**SUPPLIED DATA**
########

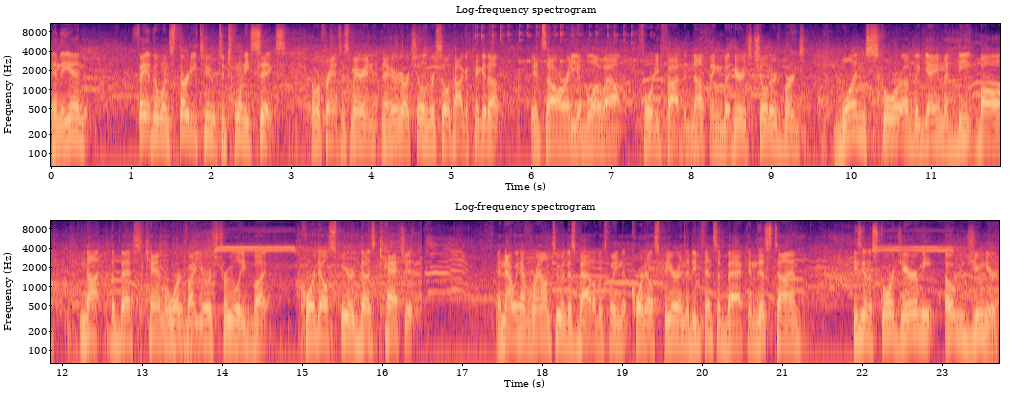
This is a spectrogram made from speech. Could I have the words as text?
in the end, Fayetteville wins 32 to 26 over Francis Marion. Now here are Childersburg Sylacauga pick it up. It's already a blowout, 45 to nothing. But here's Childersburg's one score of the game, a deep ball. Not the best camera work by yours truly, but Cordell Spear does catch it. And now we have round two of this battle between Cordell Spear and the defensive back. And this time, he's going to score Jeremy Odom Jr.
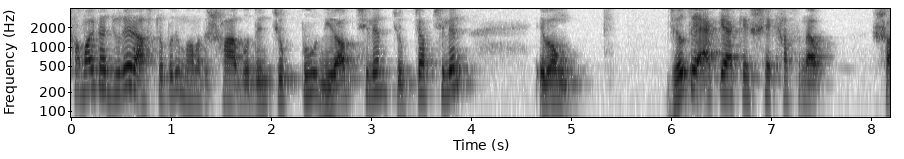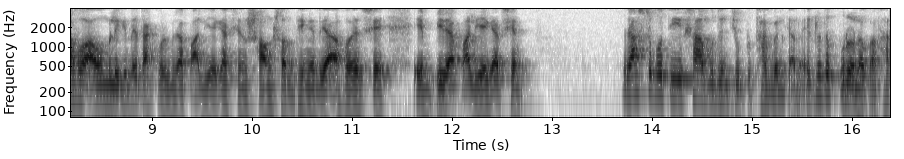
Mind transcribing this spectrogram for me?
সময়টা জুড়ে রাষ্ট্রপতি মোহাম্মদ শাহাবুদ্দিন চুপ্পু নীরব ছিলেন, চুপচাপ ছিলেন এবং যেহেতু একে একে শেখ হাসিনা সহ আওয়ামী লীগের নেতাকর্মীরা পালিয়ে গেছেন, সংসদ ভেঙে দেওয়া হয়েছে, এমপিরা পালিয়ে গেছেন রাষ্ট্রপতি শাহাবুদ্দিন চুপ্পু থাকবেন কেন? এগুলো তো পুরনো কথা।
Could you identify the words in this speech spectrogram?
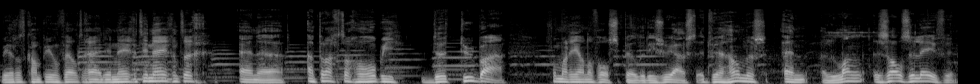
wereldkampioen veldrijden in 1990. En uh, een prachtige hobby, de tuba. Voor Marianne Vos speelde die zojuist het Wilhelmus en lang zal ze leven.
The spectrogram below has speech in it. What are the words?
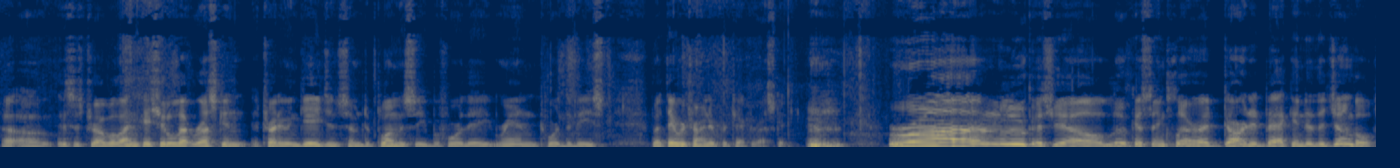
Uh-oh, this is trouble. I think they should have let Ruskin try to engage in some diplomacy before they ran toward the beast. But they were trying to protect Ruskin. Run! Lucas yelled. Lucas and Clara darted back into the jungle.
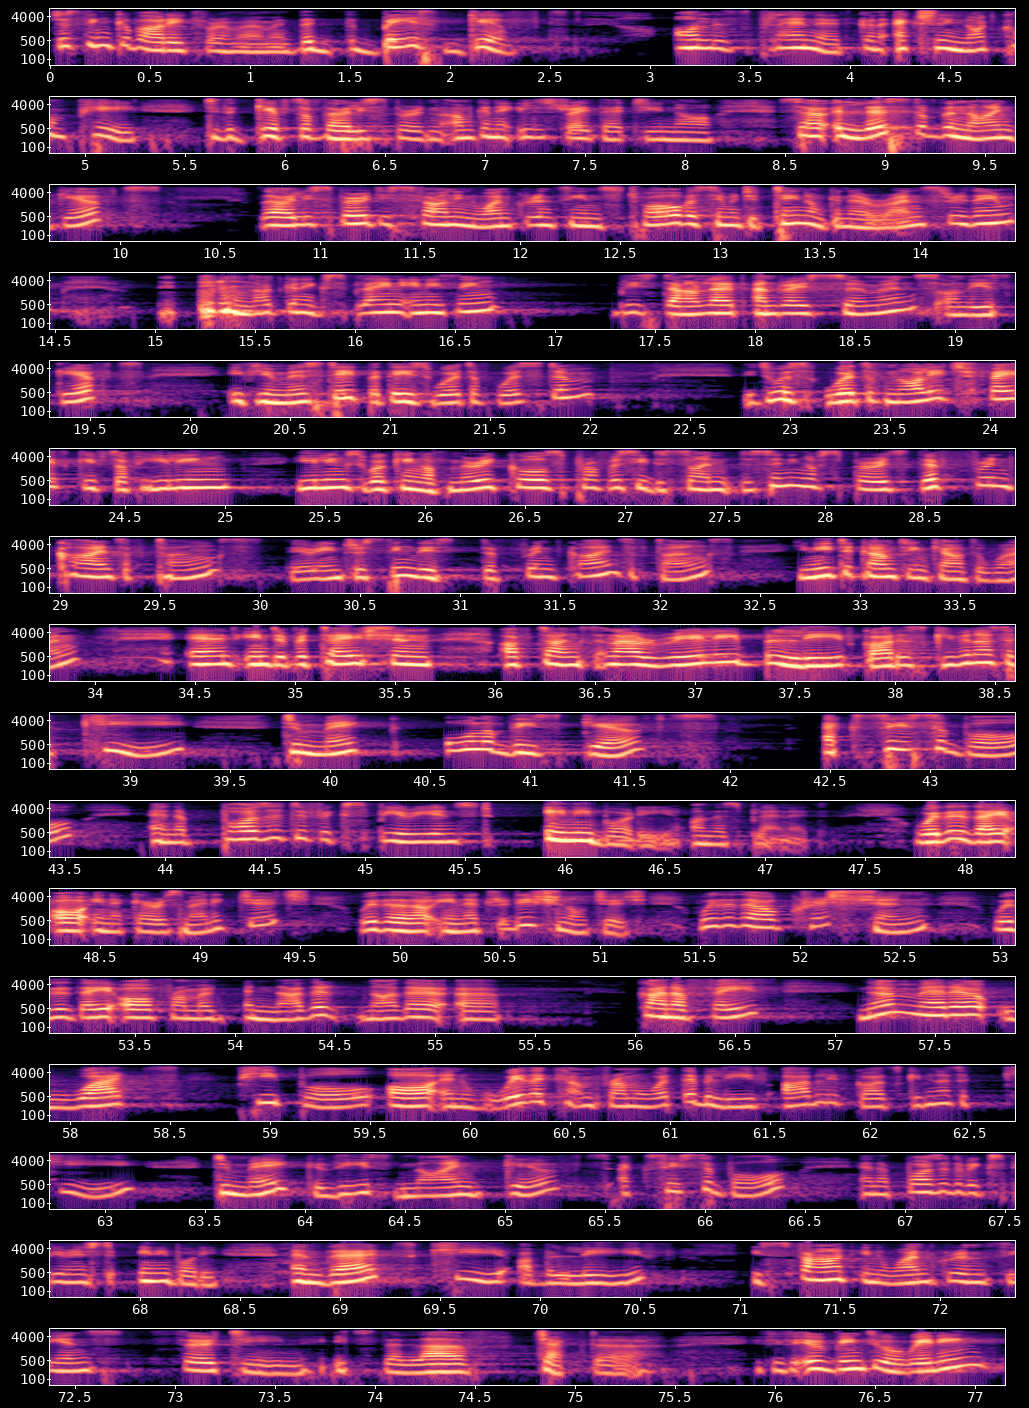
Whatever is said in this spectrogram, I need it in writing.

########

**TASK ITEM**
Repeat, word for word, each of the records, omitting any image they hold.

**RESPONSE TO THIS TASK**
This is a spectrogram made from speech. Could I have the words as text?
in the end, Fayetteville wins 32 to 26 over Francis Marion. Now here are Childersburg Sylacauga pick it up. It's already a blowout, 45 to nothing. But here's Childersburg's one score of the game, a deep ball. Not the best camera work by yours truly, but Cordell Spear does catch it. And now we have round two of this battle between Cordell Spear and the defensive back. And this time, he's going to score Jeremy Odom Jr.
Mind transcribing this spectrogram for me?
সময়টা জুড়ে রাষ্ট্রপতি মোহাম্মদ শাহাবুদ্দিন চুপ্পু নীরব ছিলেন, চুপচাপ ছিলেন এবং যেহেতু একে একে শেখ হাসিনা সহ আওয়ামী লীগের নেতাকর্মীরা পালিয়ে গেছেন, সংসদ ভেঙে দেওয়া হয়েছে, এমপিরা পালিয়ে গেছেন রাষ্ট্রপতি শাহাবুদ্দিন চুপ্পু থাকবেন কেন? এগুলো তো পুরনো কথা।
Could you identify the words in this speech spectrogram?
wereldkampioen veldrijden in 1990. En uh, een prachtige hobby, de tuba. Voor Marianne Vos speelde die zojuist het Wilhelmus en lang zal ze leven.
The spectrogram below has speech in it. What are the words?
Uh-oh, this is trouble. I think they should have let Ruskin try to engage in some diplomacy before they ran toward the beast. But they were trying to protect Ruskin. Run! Lucas yelled. Lucas and Clara darted back into the jungle.
Whatever is said in this spectrogram, I need it in writing.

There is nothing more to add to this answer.